Senior Staff Writer - Fitness

Sam Hopes is a level III qualified fitness trainer, level II reiki practitioner, and senior fitness writer at Future PLC, the publisher of Tom's Guide. She is also about to undertake her Yoga For Athletes training course. Having trained to work with mind and body, Sam is a big advocate of using mindfulness techniques in sport and fitness, and their impact on performance. She’s also passionate about the fundamentals of training and building sustainable training methods.  When she's not writing up her experiences with the latest fitness tech and workouts, you’ll find her writing about nutrition, sleep, recovery, and wellness.

  • Beamstar777

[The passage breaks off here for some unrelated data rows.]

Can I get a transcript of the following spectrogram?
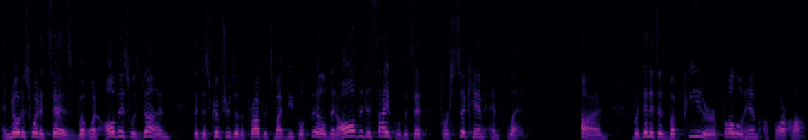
And notice what it says. But when all this was done, that the scriptures of the prophets might be fulfilled, then all the disciples, it said, forsook him and fled. On, but then it says, But Peter followed him afar off,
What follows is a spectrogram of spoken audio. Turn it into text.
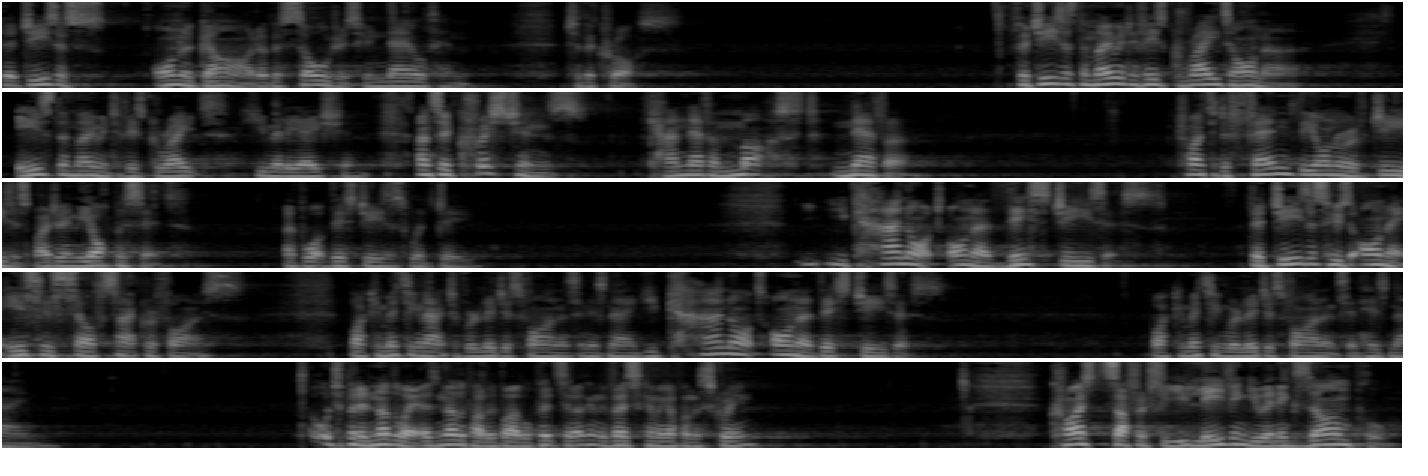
That Jesus' honor guard are the soldiers who nailed him to the cross. For Jesus, the moment of his great honor is the moment of his great humiliation. And so Christians can never, must never try to defend the honor of Jesus by doing the opposite of what this Jesus would do. You cannot honor this Jesus, the Jesus whose honor is his self-sacrifice, by committing an act of religious violence in his name. You cannot honor this Jesus by committing religious violence in his name. Or to put it another way, as another part of the Bible puts it, I think the verse is coming up on the screen. Christ suffered for you, leaving you an example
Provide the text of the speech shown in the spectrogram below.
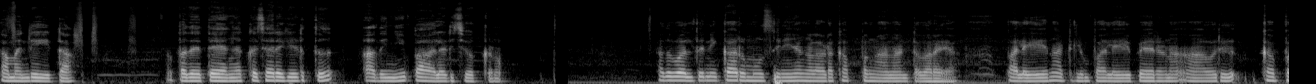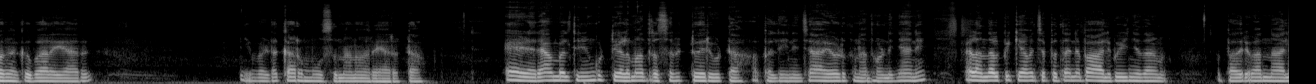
കമന്റ് ചെയ്യട്ടാ അപ്പോൾ അതേ തേങ്ങയൊക്കെ ചിരകിയെടുത്ത് അതിഞ്ഞി പാലടിച്ച് വെക്കണം. അതുപോലെ തന്നെ ഈ കറുമൂസിന് ഞങ്ങളവിടെ കപ്പങ്ങാന്നാണ് കേട്ടോ പറയുക പല നാട്ടിലും പല പേരാണ് ആ ഒരു കപ്പങ്ങൾക്ക് പറയാറ്. ഇവിടെ കറുമൂസ് എന്നാണ് പറയാറ് കേട്ടോ ഏഴര ആകുമ്പോഴത്തേനും കുട്ടികൾ മദ്രസ വിട്ട് വരും കേട്ടോ അപ്പോഴത്തേനും ചായ കൊടുക്കണം. അതുകൊണ്ട് ഞാൻ വെള്ളം തിളപ്പിക്കാൻ വെച്ചപ്പോൾ തന്നെ പാൽ പിഴിഞ്ഞതാണ്. അപ്പോൾ അവർ വന്നാൽ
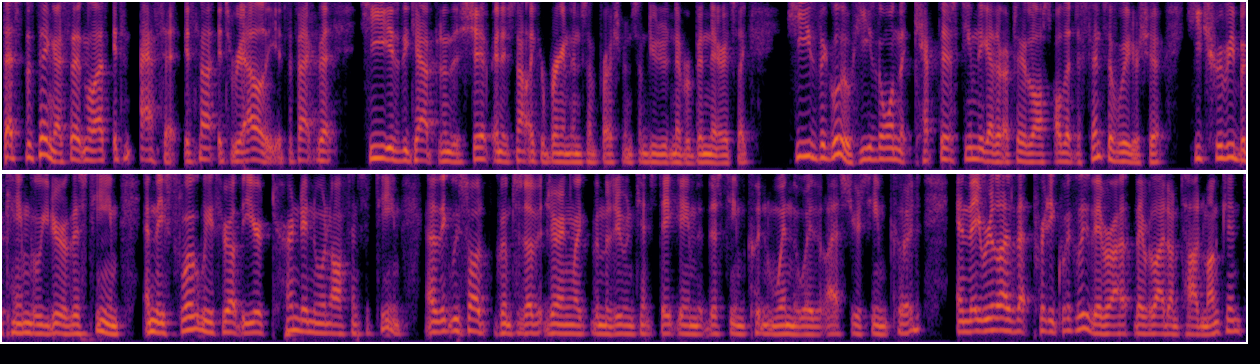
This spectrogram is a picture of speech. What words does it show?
that's the thing I said in the last, it's an asset. It's not, it's reality. It's the fact that he is the captain of the ship. And it's not like you're bringing in some freshman, some dude who's never been there. It's like he's the glue. He's the one that kept this team together after they lost all that defensive leadership. He truly became the leader of this team. And they slowly throughout the year turned into an offensive team. And I think we saw glimpses of it during like the Mizzou and Kent State game that this team couldn't win the way that last year's team could. And they realized that pretty quickly. They, re- they relied on Todd Monken,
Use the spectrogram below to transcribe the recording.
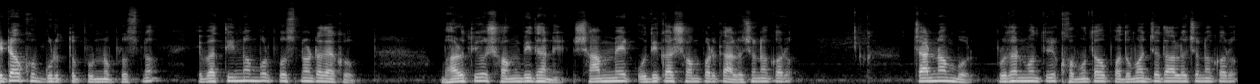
এটাও খুব গুরুত্বপূর্ণ প্রশ্ন। এবার তিন নম্বর প্রশ্নটা দেখো। ভারতীয় সংবিধানে সাম্যের অধিকার সম্পর্কে আলোচনা করো। চার নম্বর, প্রধানমন্ত্রীর ক্ষমতা ও পদমর্যাদা আলোচনা করো।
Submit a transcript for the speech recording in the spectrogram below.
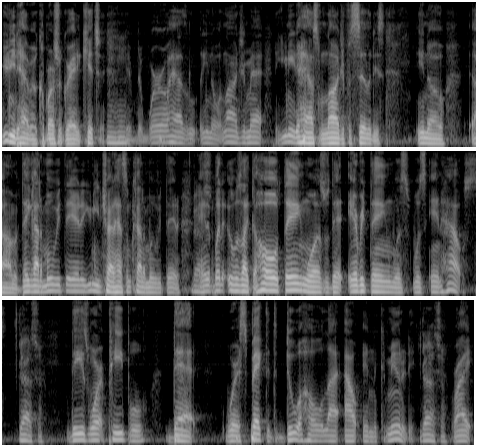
you need to have a commercial grade kitchen. If the world has you know a laundromat, you need to have some laundry facilities. You know. Um, if they got a movie theater, you need to try to have some kind of movie theater. Gotcha. And, but it was like the whole thing was was that everything was was in house Gotcha. these weren't people that were expected to do a whole lot out in the community Gotcha. right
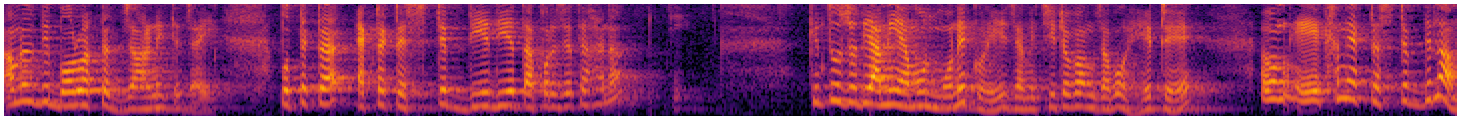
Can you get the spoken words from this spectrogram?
আমরা যদি বড় একটা জার্নিতে যাই প্রত্যেকটা একটা একটা স্টেপ দিয়ে দিয়ে তারপরে যেতে হয় না? কিন্তু যদি আমি এমন মনে করি যে আমি চিটগং যাব হেঁটে এবং এখানে একটা স্টেপ দিলাম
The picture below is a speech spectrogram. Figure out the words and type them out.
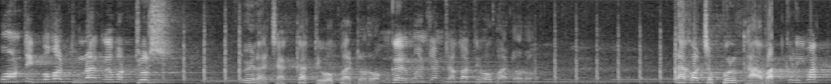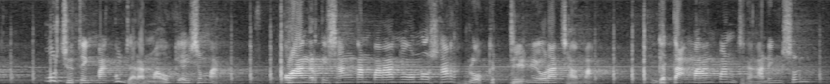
Wong tiba kok dunekke wedhus. Wih lah jagat Dewa Bathara. Nggih, pancen jagat Dewa Bathara. Lah kok jebul gawat keliwat wujuding makunjaran mau Kyai Semar. Ora ngerti sangkan parane ana sarbula gedene ora jamak. Ngetak marang panjenengan ingsun.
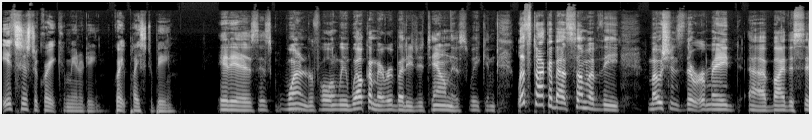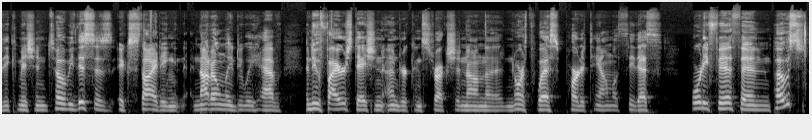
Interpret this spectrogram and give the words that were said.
It's just a great community, great place to be. It is. It's wonderful. And we welcome everybody to town this week. And let's talk about some of the motions that were made uh, by the City Commission. Toby, this is exciting. Not only do we have a new fire station under construction on the northwest part of town, let's see, that's 45th and Post?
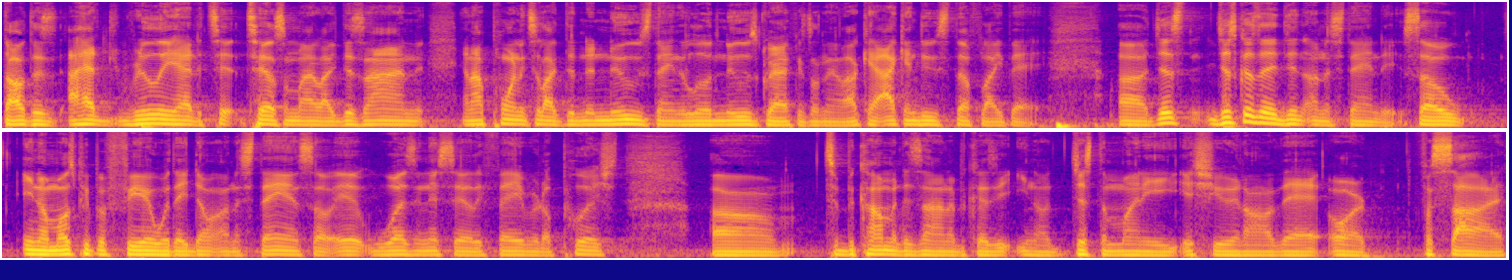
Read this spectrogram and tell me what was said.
thought this. I had really had to t- tell somebody like design, and I pointed to like the, the news thing, the little news graphics on there. Like, okay, I can do stuff like that. Uh, just just because they didn't understand it. So you know, most people fear what they don't understand. So it wasn't necessarily favored or pushed um, to become a designer because you know just the money issue and all that or facade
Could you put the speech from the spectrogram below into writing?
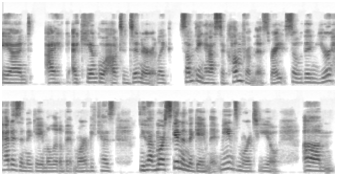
and I I can't go out to dinner, like something has to come from this, right? So then your head is in the game a little bit more because you have more skin in the game. It means more to you. Um,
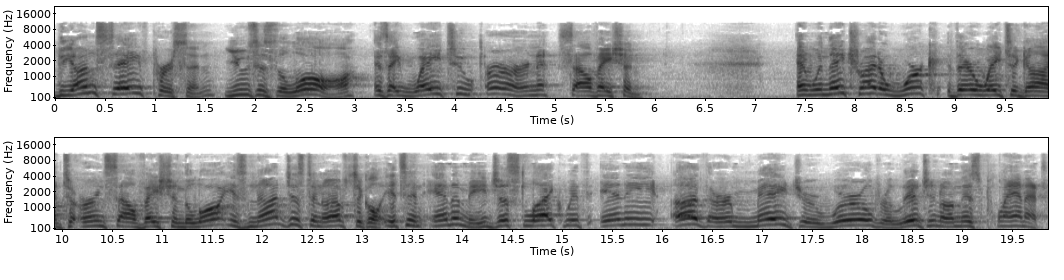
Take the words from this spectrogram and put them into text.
the unsaved person uses the law as a way to earn salvation. And when they try to work their way to God to earn salvation, the law is not just an obstacle, it's an enemy, just like with any other major world religion on this planet.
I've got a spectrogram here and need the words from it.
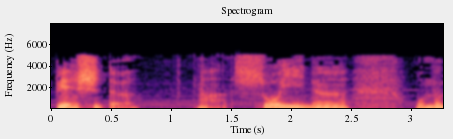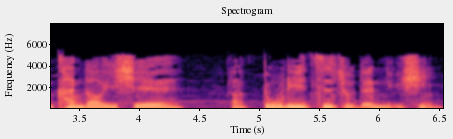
便是德啊，所以呢，我们看到一些啊独立自主的女性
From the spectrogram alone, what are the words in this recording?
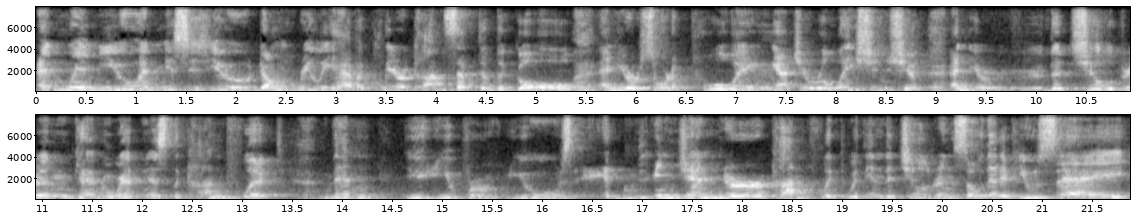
And when you and Mrs. You don't really have a clear concept of the goal and you're sort of pulling at your relationship and the children can witness the conflict, then you, you, you engender conflict within the children so that if you say,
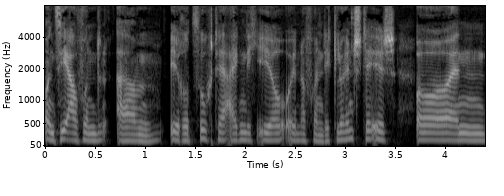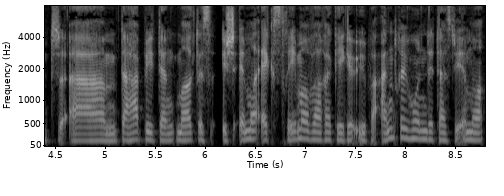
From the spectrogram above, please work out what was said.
Und sie auch von ähm, ihrer Zucht her eigentlich eher einer von den kleinsten ist. Und ähm, da habe ich dann gemerkt, es ist immer extremer war gegenüber andere Hunde, dass die immer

    This "looks" like a super great exercise to get fit ! I totally agree! In my case however I need slow braking in ! I can't do it ! It's too hard for me and I don't want to call ER to come to pick me up , seriously !!!!!My body is a marshmallow to manage !
    Reply